Integrating an Estranged Parent Back into the 2-Home Family
There are several important considerations to include in the development of a plan for changing the family structure when an estranged parent is returning.
How old was the child when this parent last had an active role in their life and how old are they now?
An absence of over a few months for a child age 3 and younger may mean there is not much memory of the missing parent or memory of a relationship. It's essential for the returning parent to educate him or herself about the developmental needs and milestones missed during the absence, as well as to learn the current developmental needs, tasks and goals now.
What were the circumstances that lead to the loss of contact between the parent and the child and what memory does the child have of those events?
Children who witnessed frightening behavior (domestic violence, substance abuse, mental illness, high conflict couple relationship) may feel anxious at the idea of integrating the absent parent back into the new family structure.
If the parent had a problem behavior or illness, it has to be stable/resolved with a clear plan for continuity of recovery/stability. This is essential in order to honestly reassure the child that the returning parent is a safe and loving person who can be relied upon.
Are there unresolved feelings/issues/wounds/traumas in the adult/couple relationship?

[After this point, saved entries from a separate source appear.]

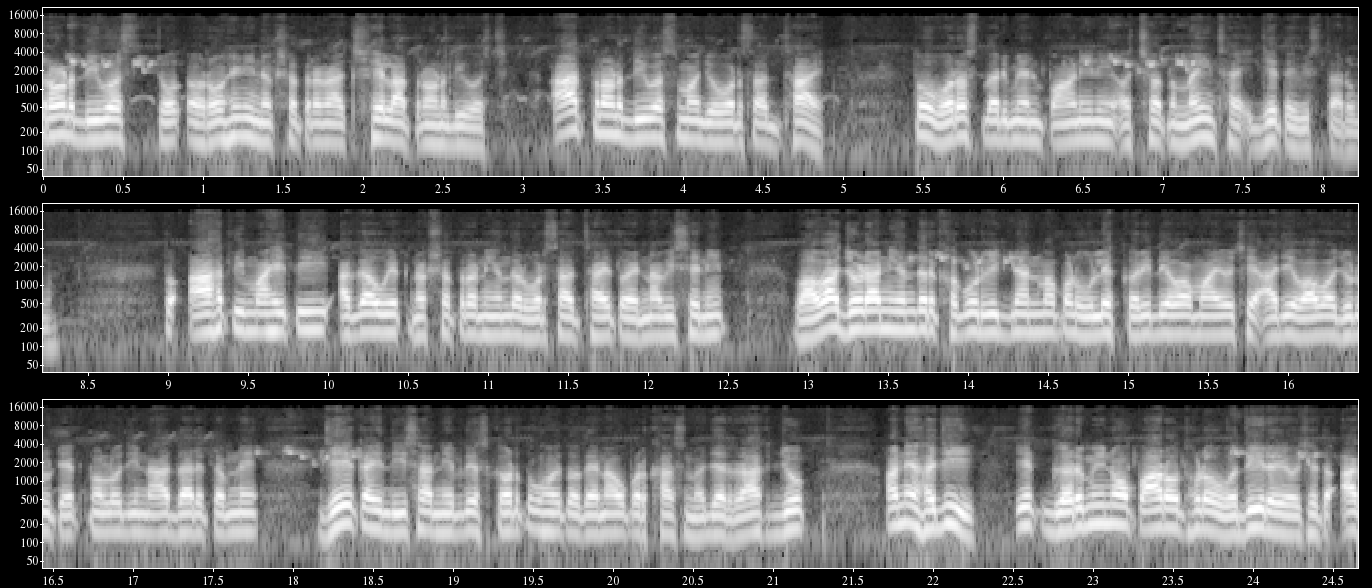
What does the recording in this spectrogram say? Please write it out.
ત્રણ દિવસ રોહિણી નક્ષત્રના છેલ્લા ત્રણ દિવસ છે. આ ત્રણ દિવસમાં જો વરસાદ થાય, તો વરસ દરમિયાન પાણીની અછત નહીં થાય જે તે વિસ્તારોમાં. તો આ હતી માહિતી. અગાઉ એક નક્ષત્રની અંદર વરસાદ થાય તો એના વિશેની વાવાઝોડાની અંદર ખગોળ વિજ્ઞાનમાં પણ ઉલ્લેખ કરી દેવામાં આવ્યો છે. આજે વાવાઝોડું ટેકનોલોજીના આધારે તમને જે કંઈ દિશા નિર્દેશ કરતું હોય તો તેના ઉપર ખાસ નજર રાખજો. અને હજી એક ગરમીનો પારો થોડો વધી રહ્યો છે તો આ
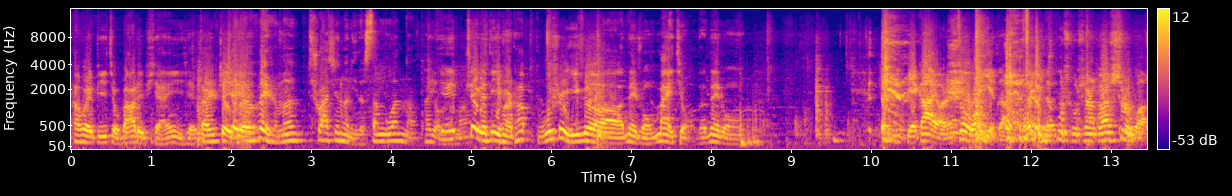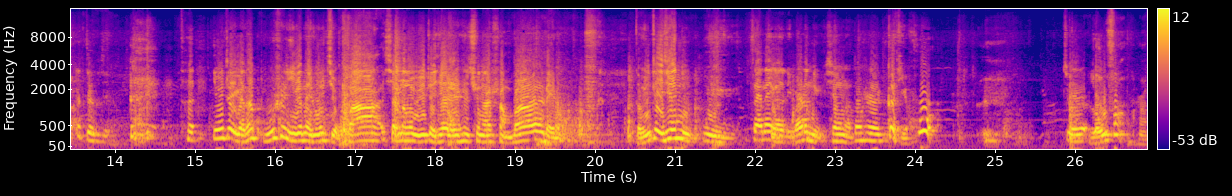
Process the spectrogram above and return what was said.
它会比酒吧里便宜一些，但是这个为什么刷新了你的三观呢？它有因为？这个地方它不是一个那种卖酒的那种，别尬，有人坐我椅子，我椅子不出声，刚试过了。对不起，它 因为这个它不是一个那种酒吧，相当于这些人是去那儿上班儿那种，等于这些女女在那个里边的女性呢都是个体户，就是楼凤是吧？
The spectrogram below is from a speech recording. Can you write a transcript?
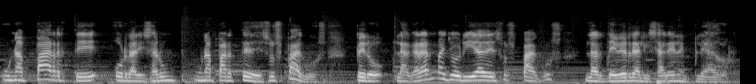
una parte o realizar una parte de esos pagos, pero la gran mayoría de esos pagos las debe realizar el empleador.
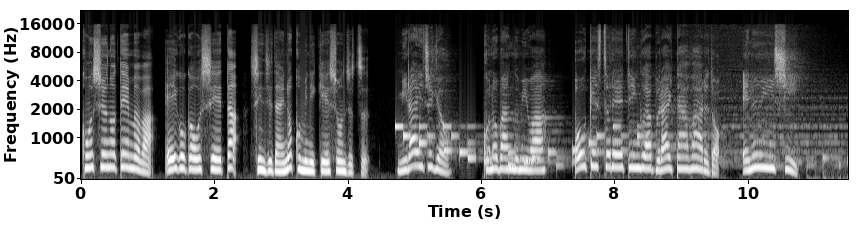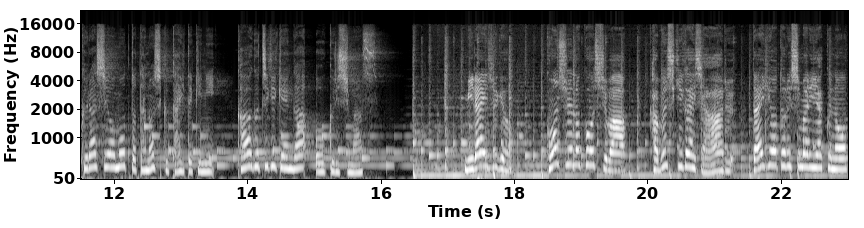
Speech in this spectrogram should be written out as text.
今週のテーマは、英語が教えた新時代のコミュニケーション術。未来授業この番組はオーケストレーティング・ア・ブライター・ワールド NEC 暮らしをもっと楽しく快適に川口義賢がお送りします未来授業今週の講師は株式会社 R 代表取締役の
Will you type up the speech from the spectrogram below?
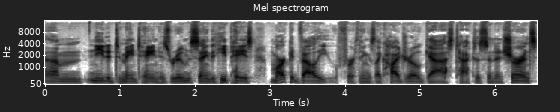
um, needed to maintain his rooms, saying that he pays market value for things like hydro, gas, taxes, and insurance.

If either parent is still emotionally and negatively engaged with the past and unforgiving toward each other, the restructuring of this family will probably not succeed. Couples resolution therapy for high conflict and/or estranged coparents is a critical component in ensuring the success of this process for many former intimate partners.
What is your child's history of loss and trauma?
It will be important to assess the number and types of losses your child has experienced as well as an events that have caused them trauma, such as parental conflict. Together these factors may impact the length of time it will take your child to manage the reunification process.
Children can be traumatized by abandonment, abuse, and neglect and witnessing verbal or physical conflict between their parents.
When children lose contact with a parent they can experience a range of emotions as part of their grief including confusion, anger, sadness, anxiety, anticipation, shame and guilt. If children suffer multiple losses, like losing significant caregivers, extended family, friends through change of school or home that often accompany a family breakup, then the losses add up.
The more losses a child sustains, the more difficult it becomes for them to bounce back from other experiences.
The level of cooperation or conflict between parents is very often the reason the child lost a parent in the first place. When the coparenting relationship is the cause of the estrangement, it is Mom and Dad who will need to work on change first, if the child is going to get the help he or she needs.